Social Media: The New Manhattan Real Estate


Forty-five dollars. That was the average price per square foot in the 1970s for real estate in Manhattan. Just fast forward a few decades later, and in 2018, Manhattan real estate commanded $1,773 per square foot. In just a few decades, the average price per square foot increased over 35 times in value.

Now it’s 2020. And there is a new “Manhattan real estate:” social media.

Facebook has been around for 16 years and has been the first true social media platform to command the attention of about 25% of the world’s population with 2.5 billion monthly users. Instagram has only been around for 10 years and has put its flag in the ground with 1 billion users.

Yes, these numbers are large, and it sounds like many are already utilizing the platforms, so where is the opportunity? Those numbers reflect how many accounts have been created on the social media platforms, not how many are actively leveraging it to grow their business and brand — just as there were a lot of people in Manhattan in the 1970s but not all of them owned property.

Many people are using social media for leisure, to stay up to date with their friends and families, to get educated or entertained, and to show their lives to others. A small percentage of the majority is actively investing time, money and strategy consistently into these massive social platforms to grow their businesses and brands, but the ones who do are gaining massive rewards and market share in their industries.

Social media has given the average person the ability to express themselves and showcase talents that others didn’t know they had for the world to see — for free! Social media is the reason for the likes of Justin Bieber, who was discovered right on YouTube, which some may not see as a social media platform, but you’d better believe it is.

In today’s world, building a brand and presence, showcasing your talent and staying consistent can completely change the trajectory of your life. From one moment, you could be thinking you’re going to just live a “society normal” life of working a 9-to-5, having a family and retiring at 65, and the next moment you could be traveling the world, all because of the time and money you invested into social media.

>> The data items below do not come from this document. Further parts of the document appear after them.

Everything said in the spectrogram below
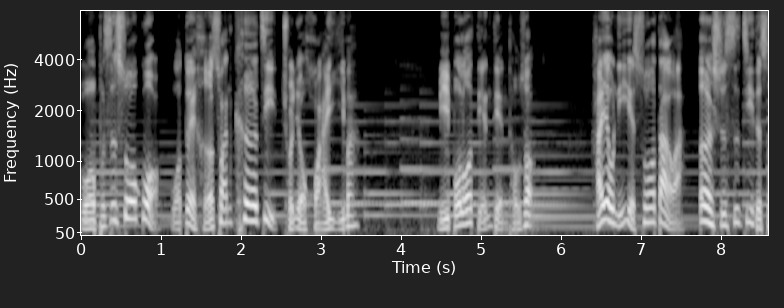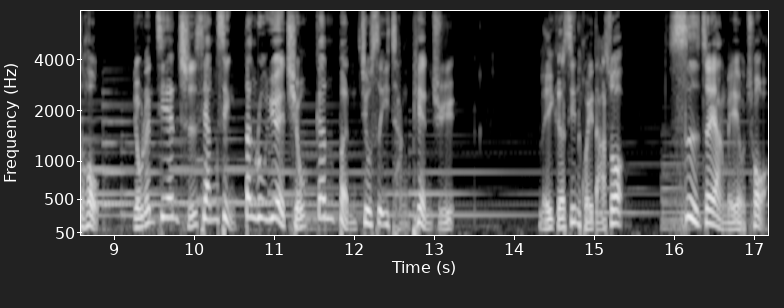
我不是说过我对核酸科技存有怀疑吗？”米伯罗点点头说：“还有，你也说到啊，二十世纪的时候，有人坚持相信登陆月球根本就是一场骗局。”雷格辛回答说：“是这样，没有错。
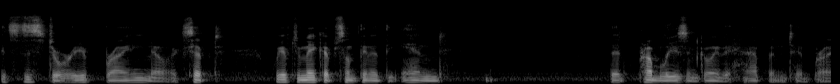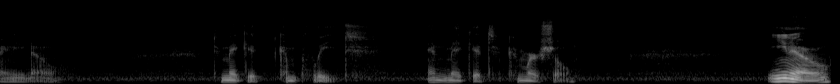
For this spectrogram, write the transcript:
It's the story of Brian Eno, except we have to make up something at the end that probably isn't going to happen to Brian Eno to make it complete and make it commercial. Eno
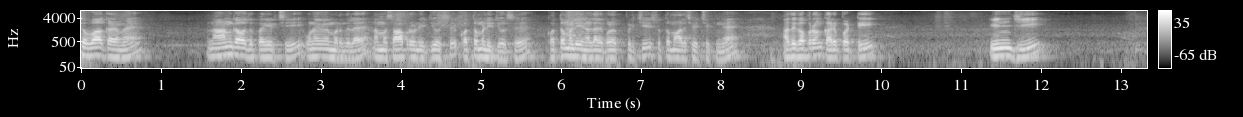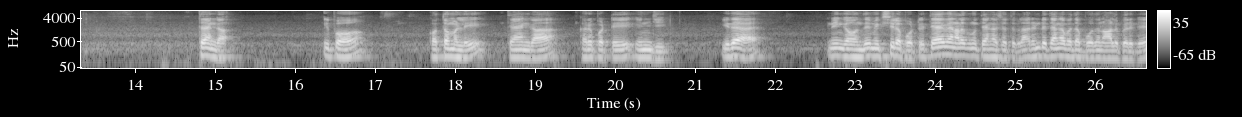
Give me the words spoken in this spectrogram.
செவ்வாய்க்கிழமை நான்காவது பயிற்சி உணவே மருந்தில். நம்ம சாப்பிட வேண்டிய ஜூஸு கொத்தமல்லி ஜூஸு கொத்தமல்லியை நல்லா இது போல் பிரித்து சுத்தமாக அலசி வச்சுக்கோங்க. அதுக்கப்புறம் கருப்பட்டி இஞ்சி தேங்காய். இப்போது கொத்தமல்லி தேங்காய் கருப்பட்டி இஞ்சி. இதை நீங்கள் வந்து மிக்சியில் போட்டு தேவையான அளவுக்கு தேங்காய் சேர்த்துக்கலாம். ரெண்டு தேங்காய் பார்த்தா போதும் நாலு பேருக்கு.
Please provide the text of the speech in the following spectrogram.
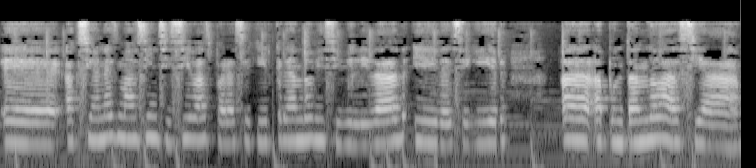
eh, acciones más incisivas para seguir creando visibilidad y de seguir apuntando hacia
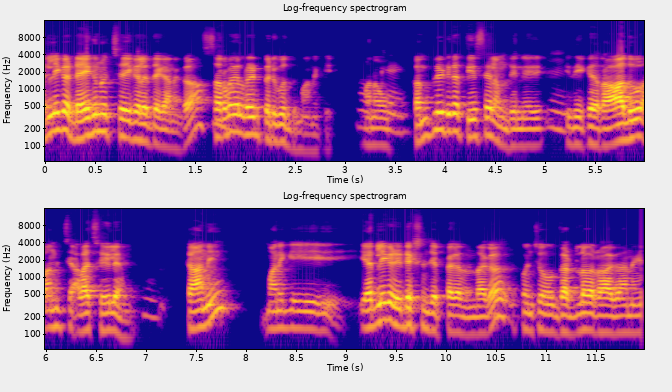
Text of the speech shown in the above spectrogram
ఎర్లీగా డయాగ్నోస్ చేయగలిగితే కనుక సర్వైవల్ రేట్ పెరుగుద్ది మనకి. మనం కంప్లీట్గా తీసేయలేం దీన్ని. ఇది ఇక రాదు అని అలా చేయలేము. కానీ మనకి ఎర్లీగా డిటెక్షన్ చెప్పా కదా ఇందాక కొంచెం గడ్డలో రాగానే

I believe that social media is at its start, just as Manhattan real estate was in the 1970s. Similarly, as real estate is a long-term investment, so is investing in building your brand on social media. Social media has proven itself to not be going anywhere; it is only going to adapt and develop over time for the masses to continue to use and enjoy.

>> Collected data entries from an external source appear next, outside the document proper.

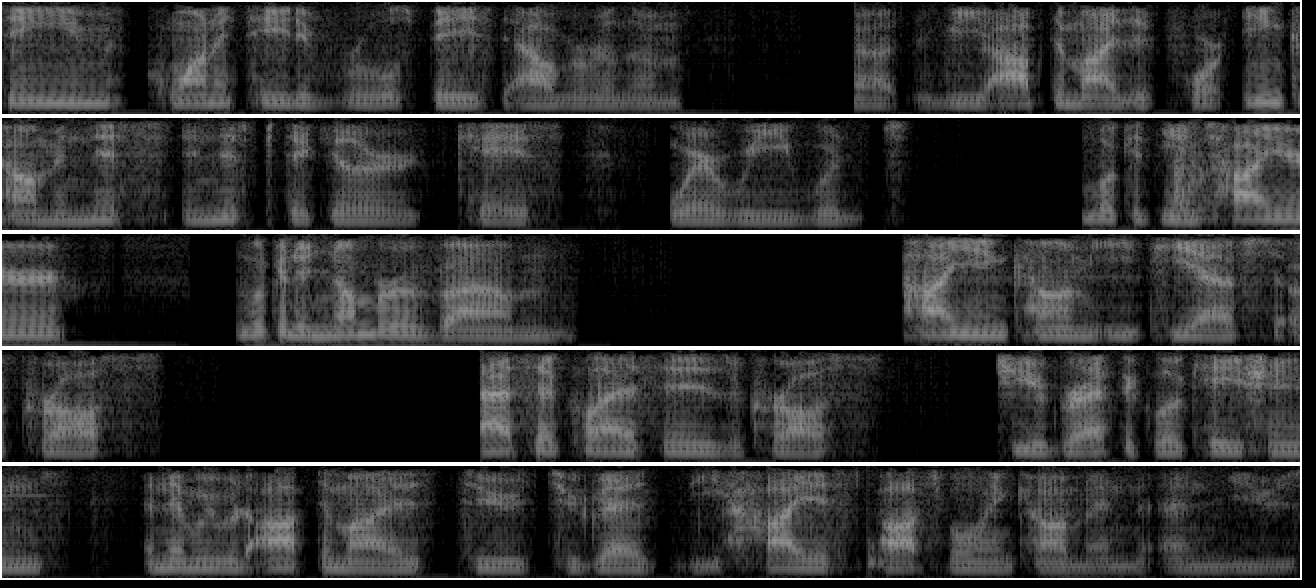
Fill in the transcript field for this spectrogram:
same quantitative rules-based algorithm. Uh, we optimize it for income in this particular case, where we would look at the entire look at a number of um, high income ETFs across asset classes, across geographic locations, and then we would optimize to get the highest possible income and use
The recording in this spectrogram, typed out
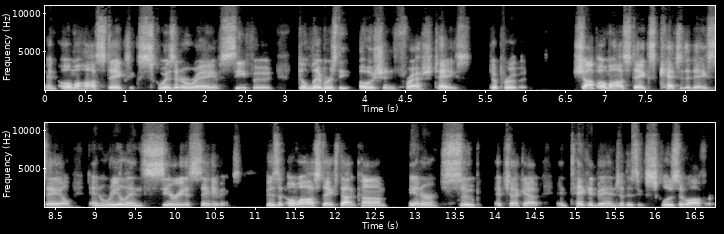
And Omaha Steaks' exquisite array of seafood delivers the ocean fresh taste to prove it. Shop Omaha Steaks Catch of the Day sale and reel in serious savings. Visit omahasteaks.com, enter soup at checkout, and take advantage of this exclusive offer.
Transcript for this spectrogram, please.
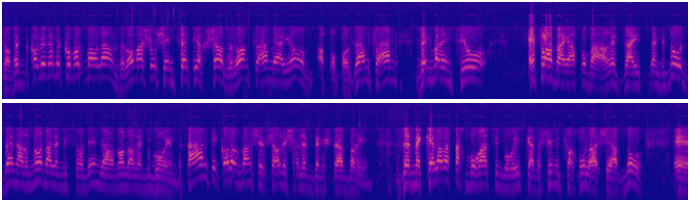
זה עובד בכל מיני מקומות בעולם. זה לא משהו שהמצאתי עכשיו, זה לא המצאה מהיום. אפרופו, זה המצאה, זה כבר המציאו... איפה הבעיה פה בארץ? זה ההתנגדות בין ארנונה למשרדים לארנונה למגורים. וטענתי כל הזמן שאפשר לשלב בין שני הדברים. זה מקל על התחבורה הציבורית, כי אנשים יצטרכו לה, שיעבדו אה,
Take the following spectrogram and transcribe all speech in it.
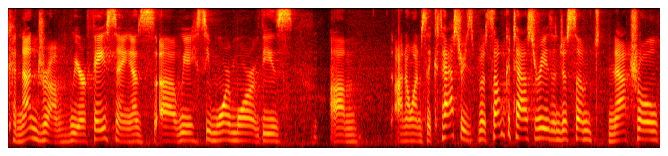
conundrum we are facing as uh, we see more and more of these. Um, I don't want to say catastrophes, but some catastrophes and just some natural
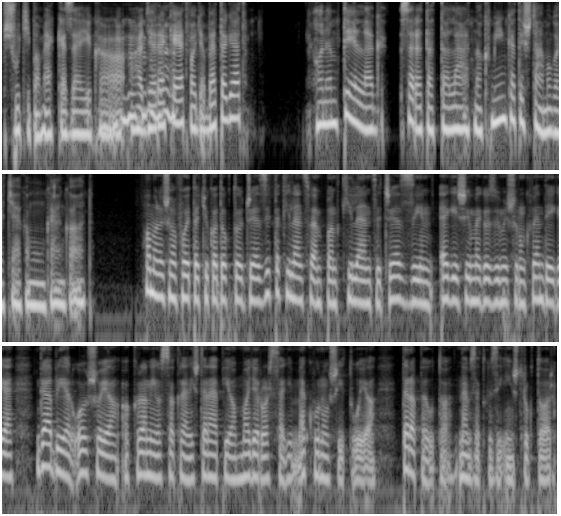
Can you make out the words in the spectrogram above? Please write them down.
sutyiba megkezeljük a, a gyereket, vagy a beteget, hanem tényleg szeretettel látnak minket, és támogatják a munkánkat. Hamarosan folytatjuk a Dr. Jazzit, a 90.9 Jazzin egészségmegőző műsorunk vendége Gabriel Olsolya, a kranioszakrális terápia Magyarországi meghonosítója, terapeuta, nemzetközi instruktor.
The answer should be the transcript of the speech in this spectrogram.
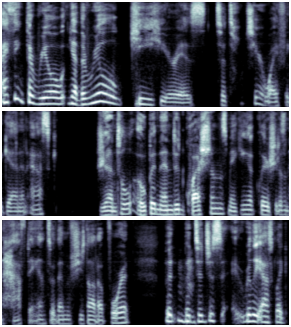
I think the real, yeah, the real key here is to talk to your wife again and ask gentle, open ended questions, making it clear she doesn't have to answer them if she's not up for it. But, but to just really ask, like,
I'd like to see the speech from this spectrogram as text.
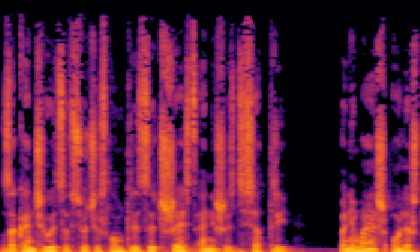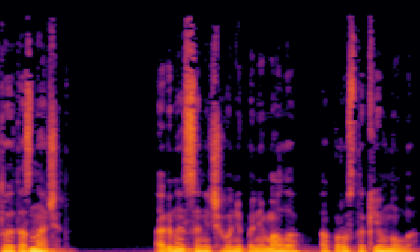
заканчивается все числом 36, а не 63. Понимаешь, Оля, что это значит?» Агнесса ничего не понимала, а просто кивнула.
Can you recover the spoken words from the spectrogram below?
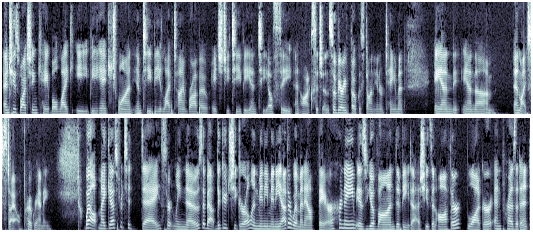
And she's watching cable like E, VH1, MTV, Lifetime, Bravo, HGTV, and TLC, and Oxygen. So very focused on entertainment and and um, and lifestyle programming. Well, my guest for today certainly knows about the Gucci Girl and many, many other women out there. Her name is Yvonne DiVita. She's an author, blogger, and president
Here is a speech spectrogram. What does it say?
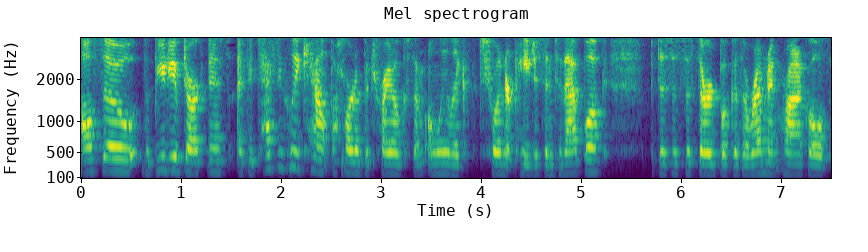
Also, The Beauty of Darkness. I could technically count The Heart of Betrayal because I'm only like 200 pages into that book, but this is the third book of the Remnant Chronicles.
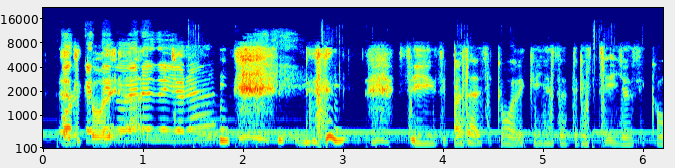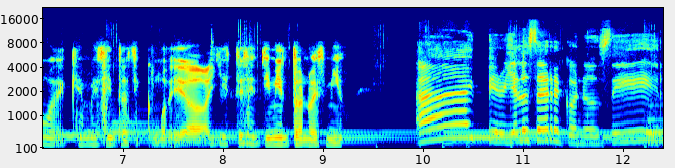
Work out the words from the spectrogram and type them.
¿por qué tengo ganas de llorar? Sí, sí pasa así como de que ella está triste y yo así como de que me siento así como de, ay, este sentimiento no es mío. Ay, pero ya lo sabes reconocer.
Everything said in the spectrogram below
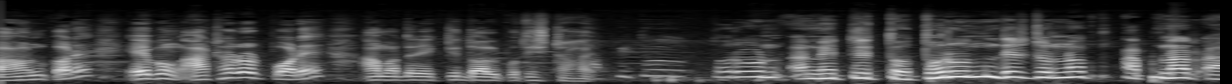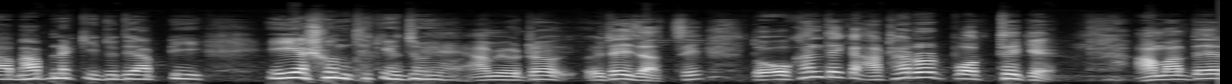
বাহন করে এবং আঠারোর পরে আমাদের একটি দল প্রতিষ্ঠা হয়। তরুণ নেতৃত্ব। তরুণদের জন্য আপনার ভাবনা কি? যদি আপনি এই আসন থেকে জয়ী হ্যাঁ আমি ওটা ওইটাই যাচ্ছি। তো ওখান থেকে আঠারোর পর থেকে আমাদের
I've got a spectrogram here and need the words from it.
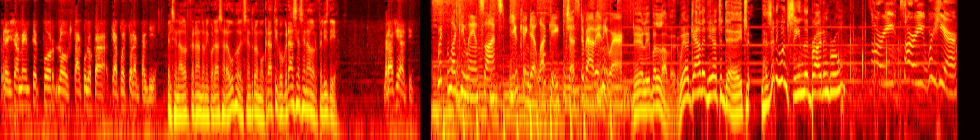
precisamente por los obstáculos que ha, que ha puesto la alcaldía. El senador Fernando Nicolás Araujo del Centro Democrático. Gracias, senador. Feliz día. Gracias a ti. With lucky landslots, you can get lucky just about anywhere. Dearly beloved, we are gathered here today to. Has anyone seen the bride and groom? Sorry, sorry, we're here.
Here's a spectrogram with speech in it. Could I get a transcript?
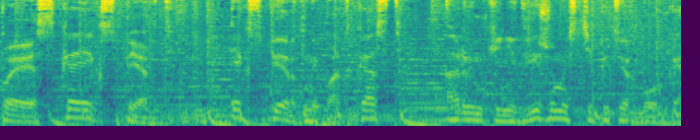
ПСК «Эксперт» – экспертный подкаст о рынке недвижимости Петербурга.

Just as with Manhattan’s real estate, building a brand on social media can create the opportunities, leverage, attention, longevity and income that we crave and aspire to have.

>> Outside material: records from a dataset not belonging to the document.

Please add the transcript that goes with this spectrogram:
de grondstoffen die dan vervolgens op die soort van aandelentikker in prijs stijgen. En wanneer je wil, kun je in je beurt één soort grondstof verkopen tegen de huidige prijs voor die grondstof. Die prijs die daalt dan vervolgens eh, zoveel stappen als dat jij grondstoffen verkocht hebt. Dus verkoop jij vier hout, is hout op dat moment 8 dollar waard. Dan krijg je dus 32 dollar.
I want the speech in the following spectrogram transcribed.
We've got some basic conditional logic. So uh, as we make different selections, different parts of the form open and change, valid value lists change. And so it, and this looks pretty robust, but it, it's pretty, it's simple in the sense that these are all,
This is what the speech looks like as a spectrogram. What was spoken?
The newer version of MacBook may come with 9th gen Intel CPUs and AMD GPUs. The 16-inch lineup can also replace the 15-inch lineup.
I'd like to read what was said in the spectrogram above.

An investment of your time, money and focus into social media today can change your entire life years down the line, where you can live a life doing what you are so passionate about. It’s an open market right now, giving many the opportunity to get in before its cost to entry rises.

Some may think it’s too late to jump into Facebook and Instagram, but I would argue against that. It takes thought to create a strategy unique to each platform, which you can then leverage to build a brand. However, if you’re going to stick with that excuse, look at the other social media platforms taking the field — you have YouTube, LinkedIn and TikTok. Each poses unique opportunities for different industries and talents. Get on the platforms, and learn them. Study others doing what you want to do, and put your unique spin on it. Be active, and engage — and, most importantly, stay consistent.

Social media has come quickly into the world, but it will not be leaving as quickly as it has arrived. It is time to embrace it, get in on the ground level and leverage it to grow your business and brand while the cost to entry is reasonable. Do not wait to take hold of the opportunity as so many did with Manhattan real estate who missed out on making 35 times their money if they had seen the opportunity and thought long-term.